The political winds of the presidential election were believed to have calmed down this week when Hurricane Sandy unleashed her fury upon the East Coast. And while they did for close to 48 hours, the politics of the presidential election quickly began to resurface.
But amidst the partisan bickering and devastating damage of the storm, one normally loud-mouthed politician stood above the fray, buckled down and served the people of his state.
The state of New Jersey experienced tremendous damage and devastation and governor Chris Christie (R-NJ) exemplified true leadership in the most trying days the state has experienced in recent memory.
In Atlantic City alone, roughly 70-80 percent of the city was underwater by early Tuesday morning and more than two million residents were without power on Wednesday, about half of those in the state. More than 6,000 people were staying in shelters, according to state emergency officials. At least eight people died, and city officials warned that the toll would rise as more searches of homes were carried throughout the Garden State.
Chris Christie immediately began to exemplify crisis leadership traits by overseeing rescue efforts, surveying and experiencing hands-on the devastation brought by the storm, and also consoling and comforting those who were victimized by the raging storm.
President Obama declared New Jersey as a state of emergency and personally visited New Jersey to behold the damage. Christie, a Republican governor, heaped lavish praise on the Democratic President, calling Obama’s response to the tragedy “outstanding.” He boasted at the fact that the president had called him several times to check on the progress of the rescue efforts, even once calling him at midnight.
This caused an outrage amongst some Republicans who felt that Christie’s praise towards Obama was unnecessary and politically toxic. Conservative talk-show host Rush Limbaugh opined that “Christie doesn’t know what he is talking about.” Daily Caller editor Matt Lewis suggested there was a drift between Christie and Romney. “So what’s up?” Lewis asked. “Is Christie angry he was passed over for vice president? Has he resigned himself to Romney’s defeat? Or is something else afoot?”

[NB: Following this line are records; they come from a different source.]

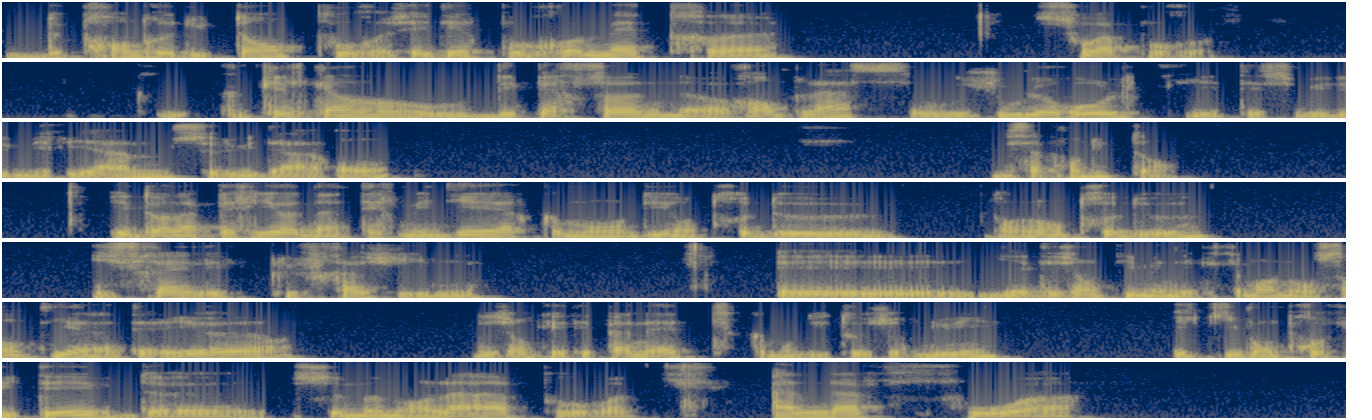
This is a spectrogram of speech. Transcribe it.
de prendre du temps pour, j'allais dire, pour remettre, euh, soit pour que quelqu'un ou des personnes remplacent ou jouent le rôle qui était celui de Myriam, celui d'Aaron. Mais ça prend du temps. Et dans la période intermédiaire, comme on dit entre deux, dans l'entre-deux, Israël est plus fragile. Et il y a des gens qui manifestement l'ont senti à l'intérieur, des gens qui n'étaient pas nets, comme on dit aujourd'hui, et qui vont profiter de ce moment-là pour à la fois,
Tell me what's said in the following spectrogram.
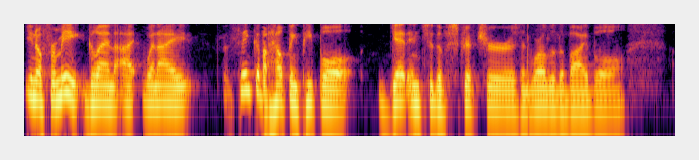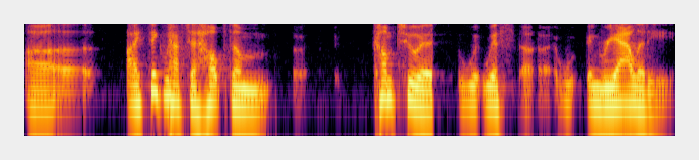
You know, for me, Glenn, I when I think about helping people get into the Scriptures and world of the Bible, uh, I think we have to help them come to it with, with uh, in reality.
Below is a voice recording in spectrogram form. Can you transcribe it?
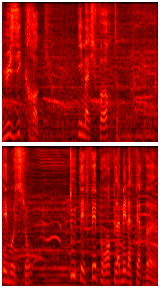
Musique rock, images fortes, émotion, tout est fait pour enflammer la ferveur.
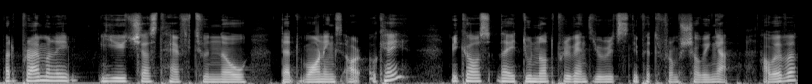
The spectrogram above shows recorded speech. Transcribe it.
but primarily you just have to know that warnings are okay because they do not prevent your rich snippet from showing up. However,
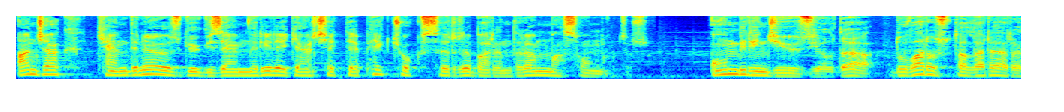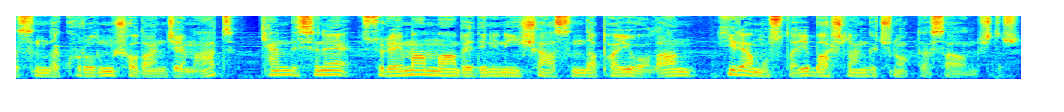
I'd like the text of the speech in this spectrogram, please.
ancak kendine özgü gizemleriyle gerçekte pek çok sırrı barındıran masonluktur. 11. yüzyılda duvar ustaları arasında kurulmuş olan cemaat, kendisine Süleyman Mabedi'nin inşasında payı olan Hiram Usta'yı başlangıç noktası almıştır.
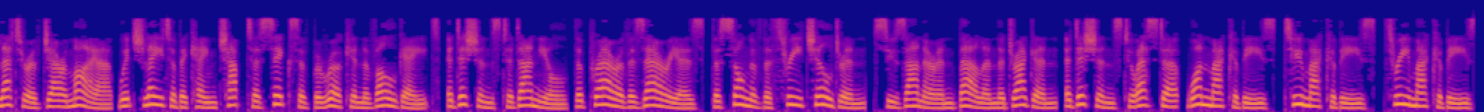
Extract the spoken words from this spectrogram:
Letter of Jeremiah which later became chapter 6 of Baruch in the Vulgate, additions to Daniel the Prayer of Azarias, the Song of the Three Children, Susanna and Bel and the Dragon, additions to Esther, 1 Maccabees, 2 Maccabees, 3 Maccabees,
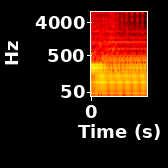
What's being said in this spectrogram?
Thank you.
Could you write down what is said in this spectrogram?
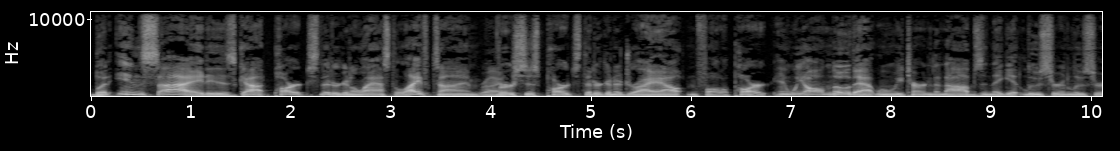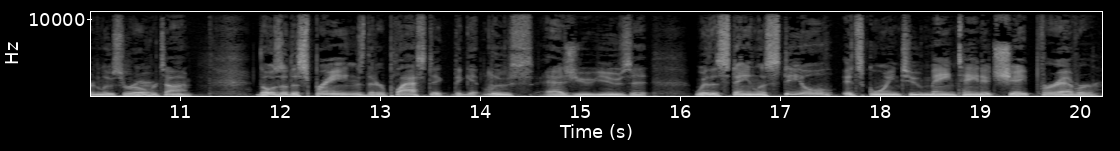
But inside is got parts that are going to last a lifetime right. versus parts that are going to dry out and fall apart. And we all know that when we turn the knobs and they get looser and looser and looser sure. over time. Those are the springs that are plastic that get loose as you use it. With a stainless steel, it's going to maintain its shape forever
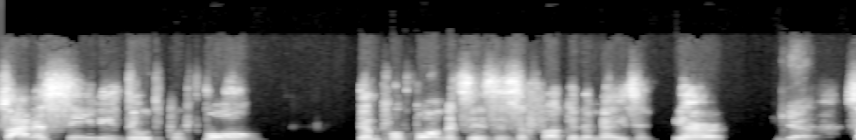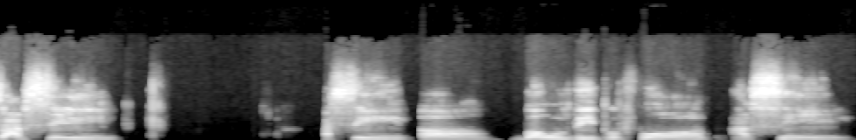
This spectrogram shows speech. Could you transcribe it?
So I done seen these dudes perform. Them performances is a fucking amazing. You heard? Yeah. So I've seen I've seen um Boldy perform. I've seen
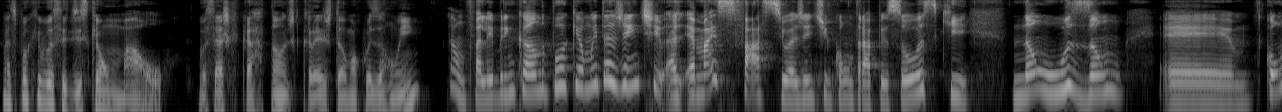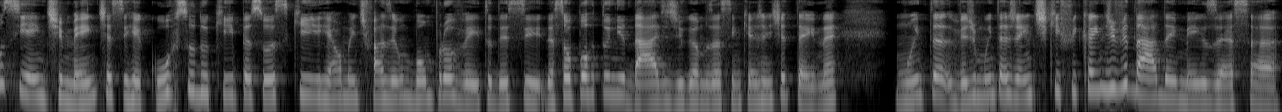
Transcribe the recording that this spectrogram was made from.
Mas por que você diz que é um mal? Você acha que cartão de crédito é uma coisa ruim? Não, falei brincando porque muita gente. É mais fácil a gente encontrar pessoas que não usam é, conscientemente esse recurso do que pessoas que realmente fazem um bom proveito desse, dessa oportunidade, digamos assim, que a gente tem, né? Muita, vejo muita gente que fica endividada em meio a essa.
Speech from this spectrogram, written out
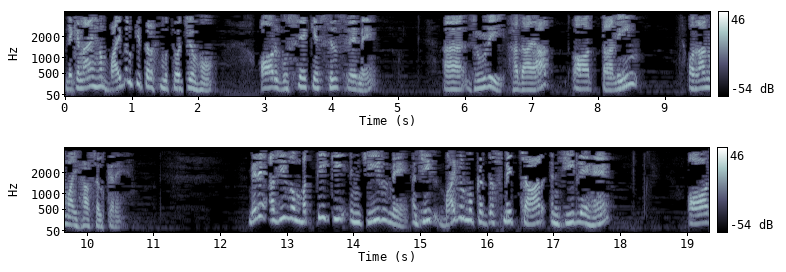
لیکن آئے ہم بائبل کی طرف متوجہ ہوں اور غصے کے سلسلے میں ضروری ہدایات اور تعلیم اور رہنمائی حاصل کریں۔ میرے عزیز و متی کی انجیل میں، انجیل، بائبل مقدس میں چار انجیلیں ہیں اور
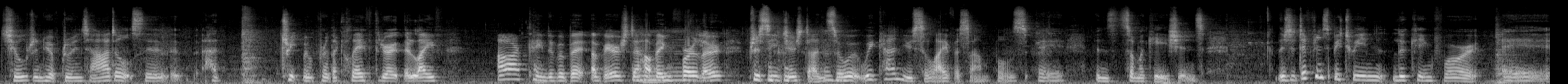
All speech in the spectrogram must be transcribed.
children who have grown to adults that had treatment for the cleft throughout their life are kind of a bit averse to having Mm. further procedures done. So we can use saliva samples uh, in some occasions. There's a difference between looking for uh,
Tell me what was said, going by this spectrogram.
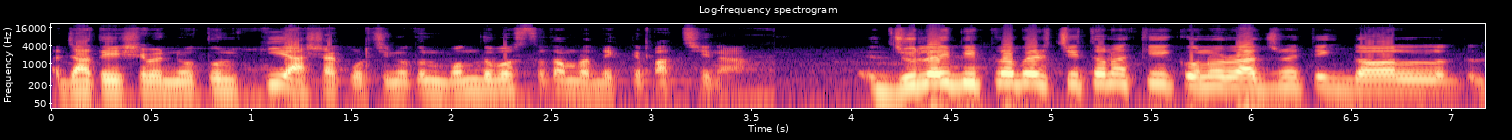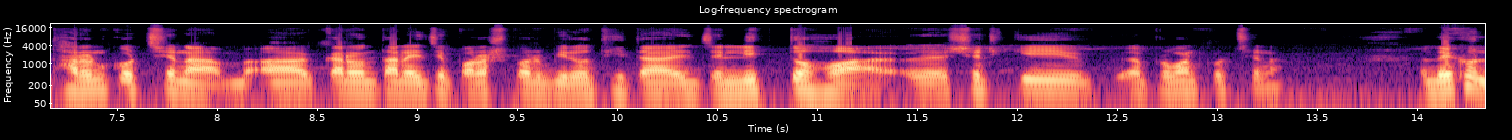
জাতি হিসেবে নতুন কি আশা করছি? নতুন বন্দোবস্ত তো আমরা দেখতে পাচ্ছি না। জুলাই বিপ্লবের চেতনা কি কোনো রাজনৈতিক দল ধারণ করছে না? কারণ তারা এই যে পরস্পর বিরোধিতায় যে লিপ্ত হওয়া সেটি কি প্রমাণ করছে না? দেখুন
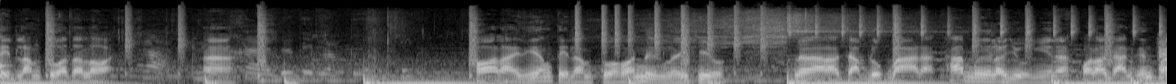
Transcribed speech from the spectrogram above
ติดลำตัวตลอด ใช่อ่า แขนจะติดลำตัวเพราะอะไรที่ต้องติดลำตัวเพราะหนึ่งเลยคิวเวลาเราจับลูกบาสอะถ้ามือเราอยู่อย่างนี้นะพอเราดันขึ้นไป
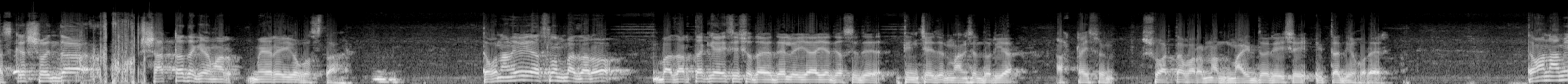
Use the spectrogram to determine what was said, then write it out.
আজকে সন্ধ্যা সাতটা থেকে আমার মেয়ের এই অবস্থা। তখন আমি আসলাম বাজারও। বাজার থেকে আইসি সদায় উদয় লইয়া, ইয়া যাচ্ছি যে তিন, চারজন মানুষের ধরিয়া আটটাইছন সোয়ারটা পারার না মাইট ধরে এসে ইত্যাদি করে তখন আমি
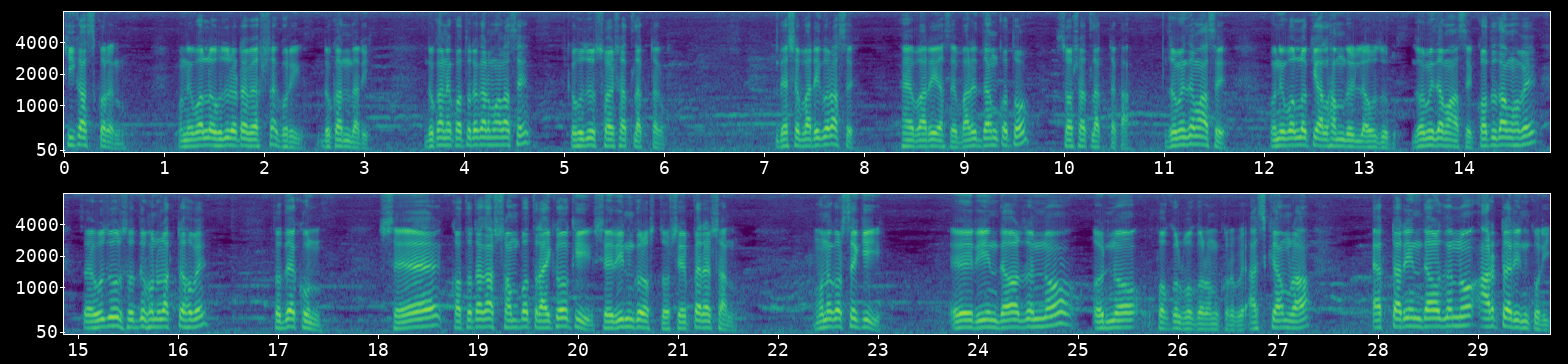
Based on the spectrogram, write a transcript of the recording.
কি কাজ করেন? উনি বলল, হুজুর, একটা ব্যবসা করি, দোকানদারি। দোকানে কত টাকার মাল আছে? কে, হুজুর, ছয় সাত লাখ টাকা। দেশে বাড়িঘর আছে? হ্যাঁ বাড়ি আছে। বাড়ির দাম কত? ছ সাত লাখ টাকা। জমি জমা আছে? উনি বলল কি, আলহামদুলিল্লাহ, হুজুর, জমি জমা আছে। কত দাম হবে? তো, হুজুর, চোদ্দ পনেরো টাকা হবে। তো দেখুন সে কত টাকার সম্পদ রাখেও কি সে ঋণগ্রস্ত, সে প্যারেশান মনে করছে কি? এই ঋণ দেওয়ার জন্য অন্য প্রকল্প গ্রহণ করবে। আজকে আমরা একটা ঋণ দেওয়ার জন্য আরেকটা ঋণ করি।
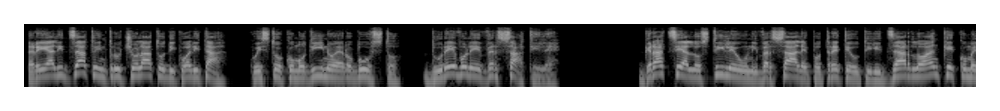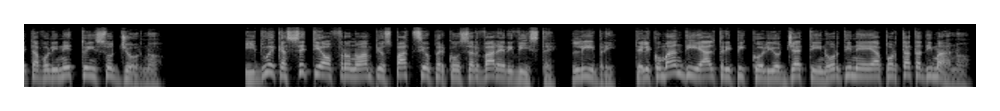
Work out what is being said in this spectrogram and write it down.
Realizzato in trucciolato di qualità, questo comodino è robusto, durevole e versatile. Grazie allo stile universale potrete utilizzarlo anche come tavolinetto in soggiorno. I due cassetti offrono ampio spazio per conservare riviste, libri, telecomandi e altri piccoli oggetti in ordine e a portata di mano.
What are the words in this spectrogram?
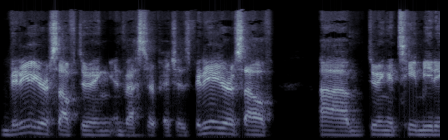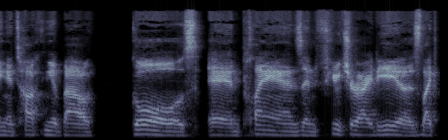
video yourself doing investor pitches, video yourself um, doing a team meeting and talking about goals and plans and future ideas, like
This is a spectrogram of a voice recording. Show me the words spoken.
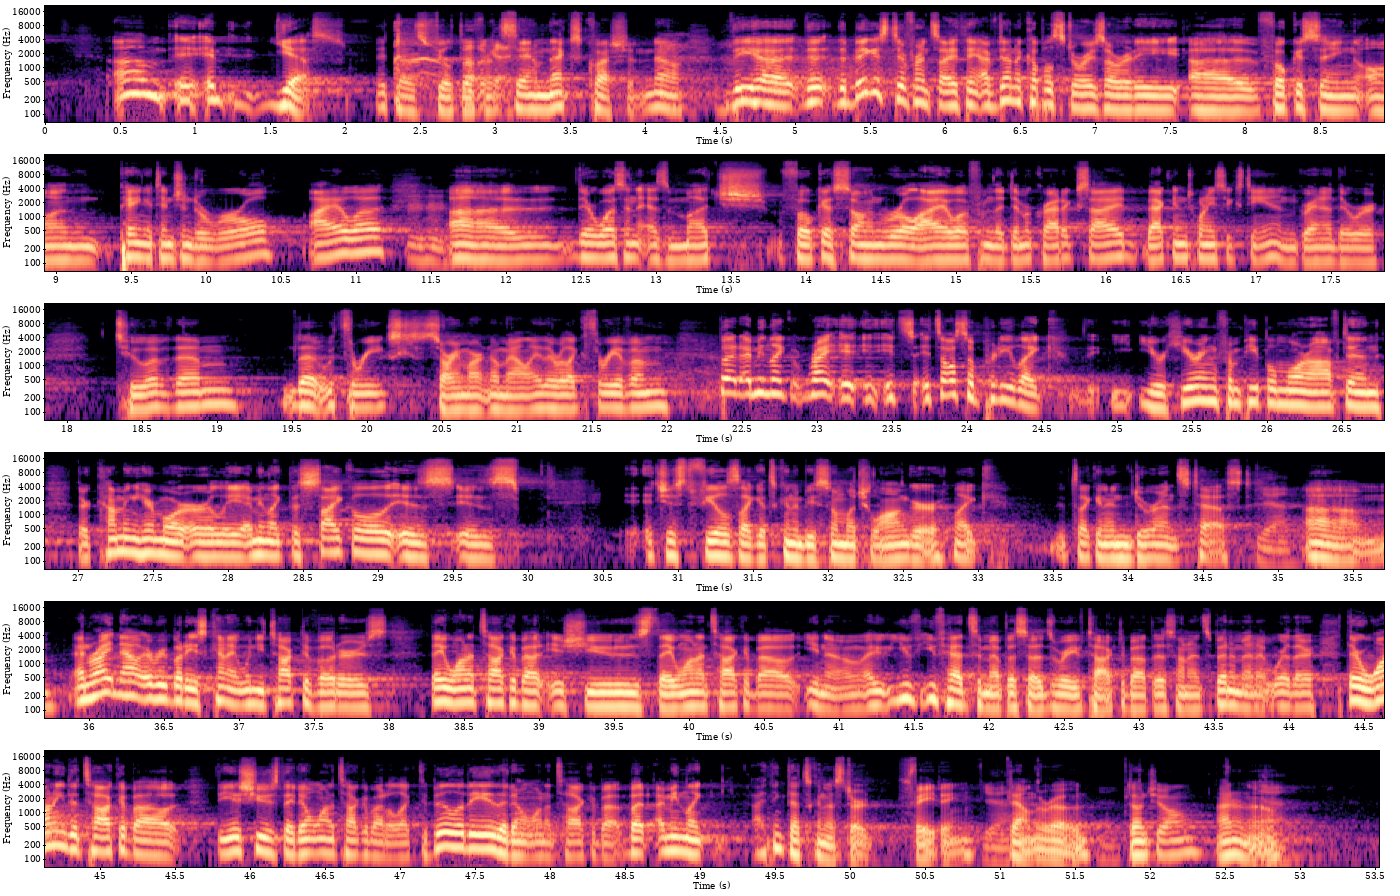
Um, it, it- yes, it does feel different. Okay. Sam, next question. No, the, uh, the the biggest difference I think I've done a couple stories already uh, focusing on paying attention to rural Iowa. Uh, there wasn't as much focus on rural Iowa from the Democratic side back in 2016, and granted, there were two of them. The three, sorry, Martin O'Malley. There were like three of them, but I mean, like, right? It, it's it's also pretty like you're hearing from people more often. They're coming here more early. I mean, like the cycle is is it just feels like it's going to be so much longer. Like it's like an endurance test. Yeah. Um, and right now, everybody's kind of when you talk to voters, they want to talk about issues. They want to talk about you know you've you've had some episodes where you've talked about this on It's Been a Minute where they're they're wanting to talk about the issues. They don't want to talk about electability. They don't want to talk about. But I mean, like I think that's going to start fading Yeah. down the road. Don't you all? I don't know. Yeah.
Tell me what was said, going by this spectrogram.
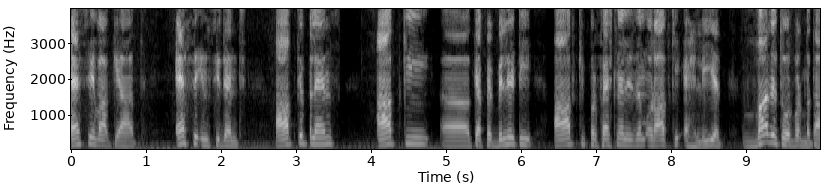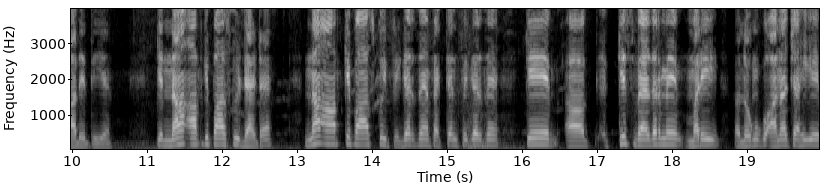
ऐसे वाक़ात ऐसे इंसिडेंट आपके प्लान्स आपकी कैपेबिलिटी आपकी प्रोफेशनलिज्म और आपकी अहलियत वाज तौर पर बता देती है कि ना आपके पास कोई डाटा है, ना आपके पास कोई फिगर्स हैं फैक्ट एंड फिगर्स हैं कि किस वेदर में मरी लोगों को आना चाहिए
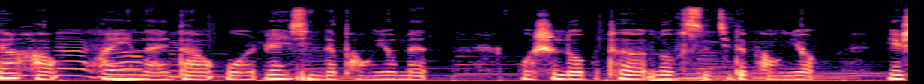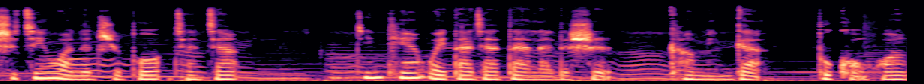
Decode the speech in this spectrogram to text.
大家好，欢迎来到我任性的朋友们，我是罗伯特·洛夫斯基的朋友，也是今晚的直播佳佳。今天为大家带来的是抗敏感不恐慌，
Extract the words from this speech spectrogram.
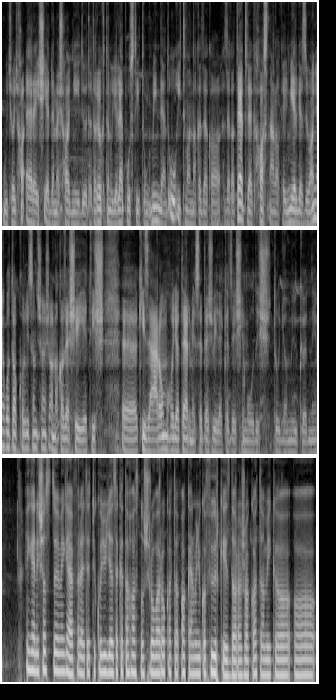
úgyhogy ha erre is érdemes hagyni időt. Tehát ha rögtön ugye lepusztítunk mindent, ó, itt vannak ezek a, ezek a tetvek, használok egy mérgező anyagot, akkor viszont sajnos annak az esélyét is e, kizárom, hogy a természetes védekezési mód is tudjon működni. Igen, és azt még elfelejtettük, hogy ugye ezeket a hasznos rovarokat, akár mondjuk a fürkész darazsakat, amik a, a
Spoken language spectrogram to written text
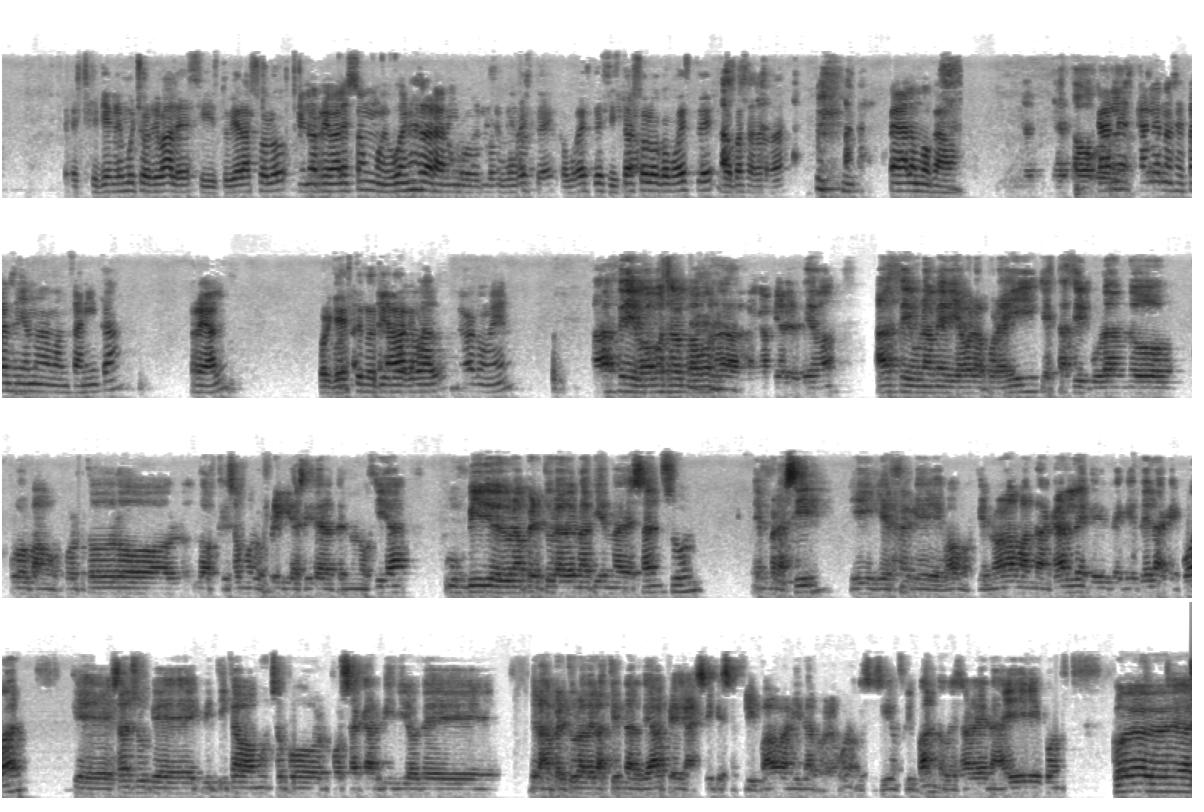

The fact of the matter is simple: the Governor was elected to serve the people of New Jersey, and he did. He wasn’t there to check the status of the latest presidential polling to see how his response would affect the race. It was a time to rise above the partisan political bickering and display leadership, which has apprently become a foreign concept among elected politicians today.
It is quite obvious that Christie is a Romney supporter as he endorsed the GOP contender early on and was the keynote speaker at the 2012 Republican National Convention. But as many Ney Jersey citizens’ lives are tormented by Hurricane Sandy, it was time to put away the campaign rhetoric and adhere to the demanding needs of his state.
I applaud Chris Christie’s actions. He rose to the occasion and proved to the American people that we can and we must put aside our political differences to help mankind in its time of sorrow and affliction.
Anybody who is willing to look through a political lens in the time of a national crisis, needs to do a self-evaluation. Leadership makes permanent impacts on individuals, while politics only serves a temporal cause.